  3. ^ "The Purbeck Gazette". Retrieved 6 April 2012. 
  4. ^ a b c d e "Durdle Door". worldheritagecoast.net. Retrieved 8 August 2013. 
  5. ^ a b c d Nowell, D. A. G. "The geology of Lulworth Cove, Dorset." Geology Today 14 (1998): 71–74.
  6. ^ "Lulworth Cove & Crumple - a geography pilgrimage". jurassiccoast.org. Retrieved 12 August 2013. 
  7. ^ a b Phillips, W. J. "The structures in the Jurassic and Cretaceous rocks on the Dorset coast between White Nothe and Mupe Bay." Proceedings of the Geologists' Association 75.4 (1964): 373-IN1.
  8. ^ Arkell, W. J., 1947. The geology of the country around Weymouth, Swanage, Corfe and Lulworth. Mem. geol. Surv. UK
  9. ^ "Monitoring the coast". jurassiccoast.org. Retrieved 12 August 2013. 
  10. ^ a b c d e f g Ian West. "Durdle Door, West of Lulworth Cove, Dorset. Geology of the Wessex Coast of Southern England". Retrieved 10 August 2013. 
  11. ^ "Dorset coast path collapse: 'Massive' cliff fall near Durdle Door". BBC News. 30 April 2013. Retrieved 12 August 2013. 
  12. ^ a b c "Locations: Durdle Door". the dorsetpage.com. 2000. Retrieved 11 August 2013. 
  13. ^ Patrick Hanks, ed. (1985). Collins English Dictionary. William Collins Sons & Co. Ltd. ISBN 0 00 433078-1. 
  14. ^ "Far from the Madding Crowd (1967) — Filming locations". Retrieved 25 October 2008. 
  15. ^ "Book Description on Amazon.co.uk". Retrieved 9 August 2013. 
  16. ^ Moule, Arthur Evans (1879). Songs of heaven and home, written in a foreign land. p. 22. 

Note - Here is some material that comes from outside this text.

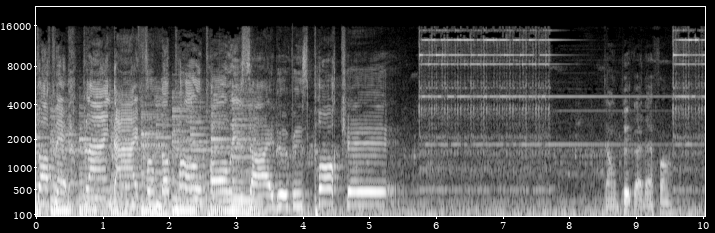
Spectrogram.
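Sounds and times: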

Further reading[edit]

  • Arkell, W.J., 1978. The Geology of the Country around Weymouth, Swanage, Corfe and Lulworth, 4th pr.. London: Geological Survey of Great Britain, HMSO.
  • Davies, G.M., 1956. A Geological Guide to the Dorset Coast, 2nd ed.. London: Adam & Charles Black.
  • Perkins, J.W., 1977. Geology Explained in Dorset. London: David & Charles.

External links[edit]

Coordinates: 50°37′16″N 2°16′36″W / 50.62111°N 2.27667°W / 50.62111; -2.27667